“Action speaks louder than words, but not nearly as often,” wrote the 19th Century author Mark Twain. Although he courted more than his fair share of controversies, Twain lived at a time when public and published words were possessed by a minority. Mere talk – those mundane conversations and concerns his wit so carefully skewered – existed far from worldly words and actions.
Eleven decades after the author’s death, such boundaries are less certain.

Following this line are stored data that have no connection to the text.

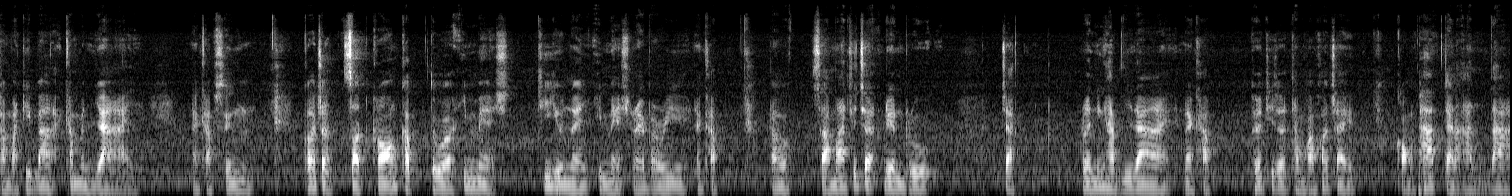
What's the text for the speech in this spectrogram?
คำอธิบายคำบรรยาย นะครับ ซึ่งก็จะสอดคล้องกับตัว Image ที่อยู่ใน Image Library นะครับ เราสามารถที่จะเรียนรู้จาก Learning Hub นี้ได้นะครับ เพื่อที่จะทำความเข้าใจของภาพแต่ละอันได้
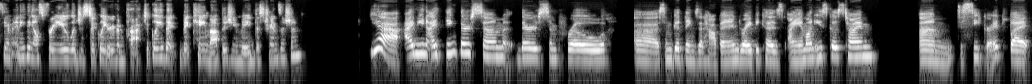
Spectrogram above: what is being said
Sam anything else for you logistically or even practically that, that came up as you made this transition yeah, I mean, I think there's some there's some pro uh some good things that happened, right? Because I am on East Coast time. Um, it's a secret, but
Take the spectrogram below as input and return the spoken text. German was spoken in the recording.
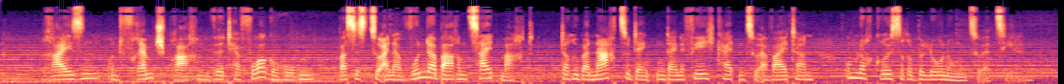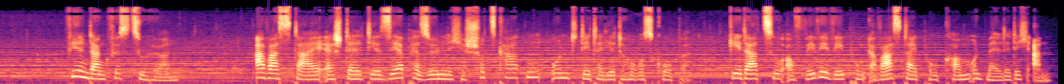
Reisen und Fremdsprachen wird hervorgehoben, was es zu einer wunderbaren Zeit macht, darüber nachzudenken, deine Fähigkeiten zu erweitern, um noch größere Belohnungen zu erzielen. Vielen Dank fürs Zuhören. Avastai erstellt dir sehr persönliche Schutzkarten und detaillierte Horoskope. Geh dazu auf www.avastai.com und melde dich an.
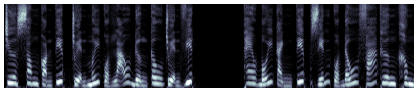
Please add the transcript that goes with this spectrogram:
Chưa xong còn tiếp chuyện mới của lão đường câu chuyện viết. Theo bối cảnh tiếp diễn của đấu phá thương không.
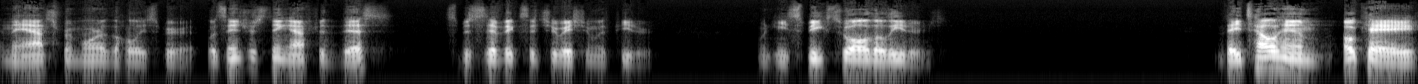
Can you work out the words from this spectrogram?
And they ask for more of the Holy Spirit. What's interesting after this specific situation with Peter when he speaks to all the leaders. They tell him, okay,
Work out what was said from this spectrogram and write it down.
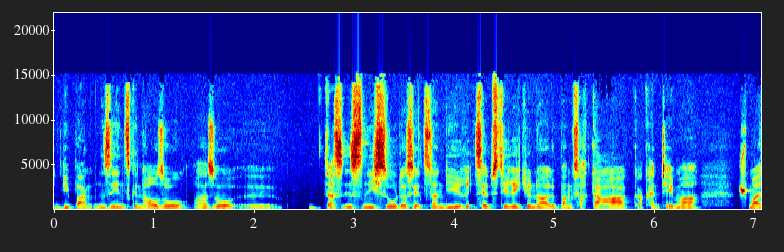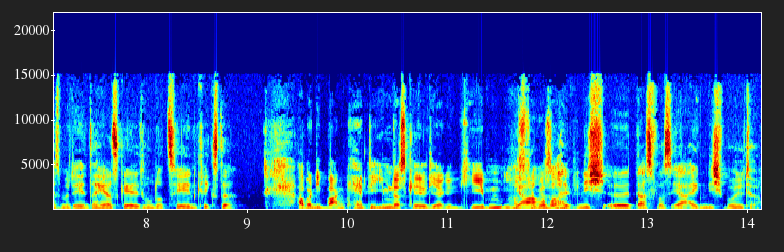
die Banken sehen es genauso. Also äh, das ist nicht so, dass jetzt dann die, selbst die regionale Bank sagt, gar, gar kein Thema, schmeißen wir dir hinterher das Geld, 110 kriegst du Aber die Bank hätte ihm das Geld ja gegeben, hast ja, du gesagt. aber halt nicht äh, das, was er eigentlich wollte.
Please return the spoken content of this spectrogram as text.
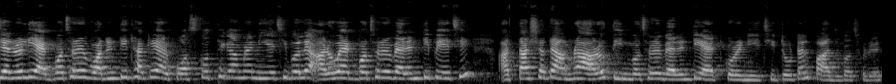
জেনারেলি এক বছরের ওয়ারেন্টি থাকে আর কসকোর থেকে আমরা নিয়েছি বলে আরও এক বছরের ওয়ারেন্টি পেয়েছি। আর তার সাথে আমরা আরও তিন বছরের ওয়ারেন্টি অ্যাড করে নিয়েছি টোটাল পাঁচ বছরের।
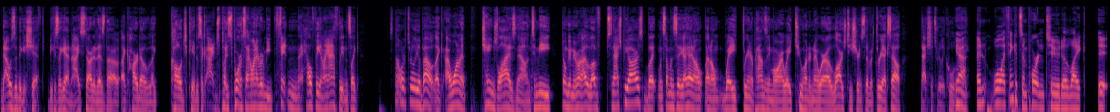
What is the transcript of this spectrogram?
that was the biggest shift because again, I started as the like hardo like college kid. It's like I just play sports. I want everyone to be fit and healthy and an athlete. And it's like it's not what it's really about. Like I want to change lives now. And to me, don't get me wrong, I love snatch PRs. But when someone says, "Hey, I don't, I don't weigh 300 pounds anymore. I weigh 200, and I wear a large T-shirt instead of a 3XL," that shit's really cool. To Yeah, me. and well, I think it's important too to like it.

Consider just a handful of the cases and controversies currently involving Twitter. Thanks to an allegedly racist tweet, Manchester United’s Rio Ferdinand has been charged by the Football Association with improper conduct. Legal action is being brought against Twitter in the US in order to make it reveal the identity of the person behind a spoof account satirising the chief executive of a newspaper group. British journalist Guy Adams was suspended from using the site following American broadcaster NBC’s complaints over his tweeting, although he was reinstated after a public outcry. Ugly, abusive threats to the Olympic diver Tom Daley led to the arrest of a teenager. Twitter’s own chief executive recently called some of the abuse and heckling that takes place on his site “horrifying”. And the US government – among others – has made many hundreds of user information requests to the service for its own reasons.
It feels, as the author and media expert Dan Gillmour recently put it, like “a defining moment for Twitter”. But it’s also a moment in which larger issues of both law and belief are being defined. What freedoms and protections do we owe to each other in this young arena, where even the most casual comments are fleshed with enough permanence to act upon the world? And are our old structures for judging and enforcing these protections remotely up to the job?

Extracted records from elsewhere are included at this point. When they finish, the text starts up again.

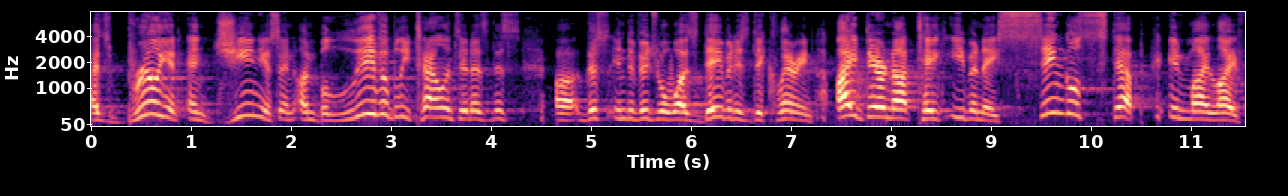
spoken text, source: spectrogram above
as brilliant and genius and unbelievably talented as this, uh, this individual was, David is declaring, I dare not take even a single step in my life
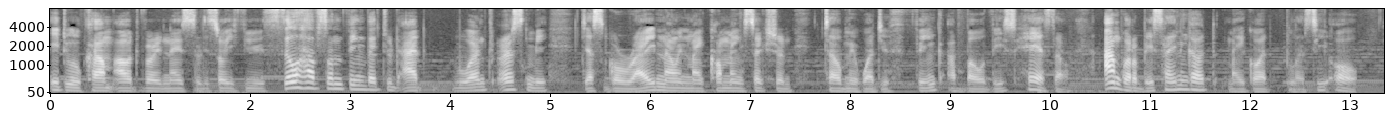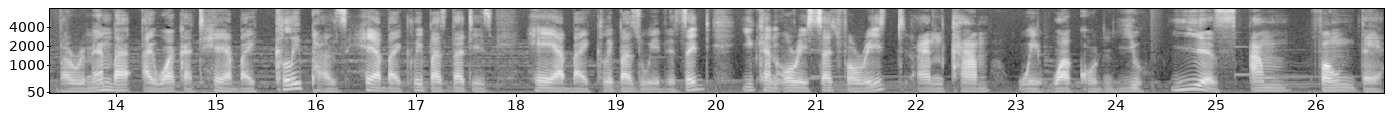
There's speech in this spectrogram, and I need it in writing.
it will come out very nicely. So if you still have something that you'd add want to ask me. Just go right now in my comment section. Tell me what you think about this hairstyle. I'm gonna be signing out. My god bless you all. But remember i work at hair by Clipperz. Hair by Clipperz that is hair by Clipperz with z. You can always search for it and come we work on you. Yes, I'm found there.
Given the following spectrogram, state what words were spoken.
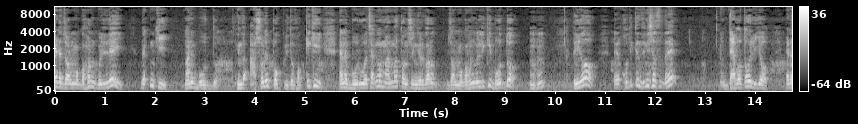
এটা জন্মগ্রহণ করলেই, দেখুন কি? মানে বৌদ্ধ। কিন্তু আসলে প্রকৃত পক্ষে কি? এনে বড়ুয়া চাকমা মারমা তনসিংহের ঘর জন্মগ্রহণ করলে কি বৌদ্ধ? হুম তো ইয়ো ক্ষতিকেন জিনিস আছে দে। দেবতা হইলিও এটা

Some of the most suggestive recent answers to these questions seem, to me, to be bound up with a tale that Twain himself might have considered exemplary satire: that of the British man convicted of telling a dubiously tasteful joke.
Like all the best stories, it begins with a boy and a girl. In January 2010, 28-year-old Paul Chambers was poised to visit his girlfriend in Northern Ireland when he discovered that the UK’s Robin Hood airport was closed due to snow. In frustration, he posted a message under his own name on Twitter. “Crap!” it exclaimed, “Robin Hood Airport is closed. You've got a week and a bit to get your shit together, otherwise I'm blowing the airport sky high!"

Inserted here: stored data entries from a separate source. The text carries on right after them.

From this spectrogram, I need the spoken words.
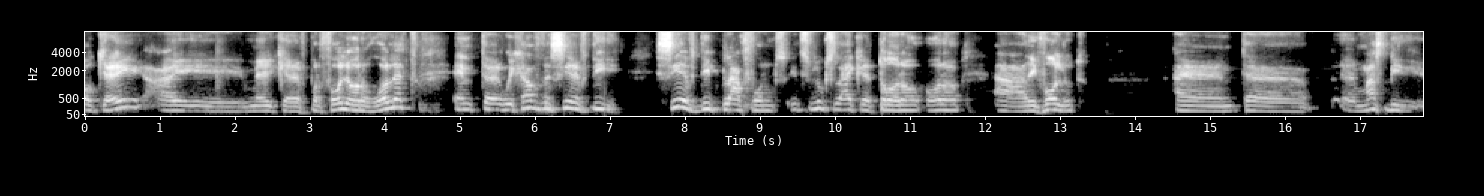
okay, I make a portfolio or a wallet, and uh, we have the CFD. CFD platforms, it looks like eToro or a Revolut, and uh, must be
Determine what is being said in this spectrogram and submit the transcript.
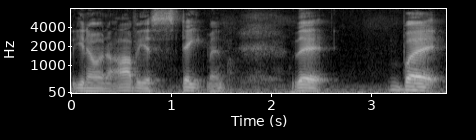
you know an obvious statement that, but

These words had no particular repercussions until, five days later, the airport’s duty manager found them while searching the site from home. The manager duly alerted his manager, whence the matter made its way to the airport police, then the local police, who two days later arrested Paul Chambers at work, interviewed him, and passed their findings on to the Crown Prosecution Service - who then charged him with the offence of sending a “message of menacing character”. Fast forward two years from the typing of those 25 offending words, and Chambers received a criminal conviction and fine under the 2003 Communications Act – an Act three years older than Twitter itself.
If this sounds more like Kafka than Twain, there is at least a happy ending. This July, the High Court published its judgement granting Chambers’s appeal against his conviction on the grounds that, effectively, it was incorrect to interpret his original comment as anything other than a joke. After all he had been through, the offending tweet was judged only to be words after all.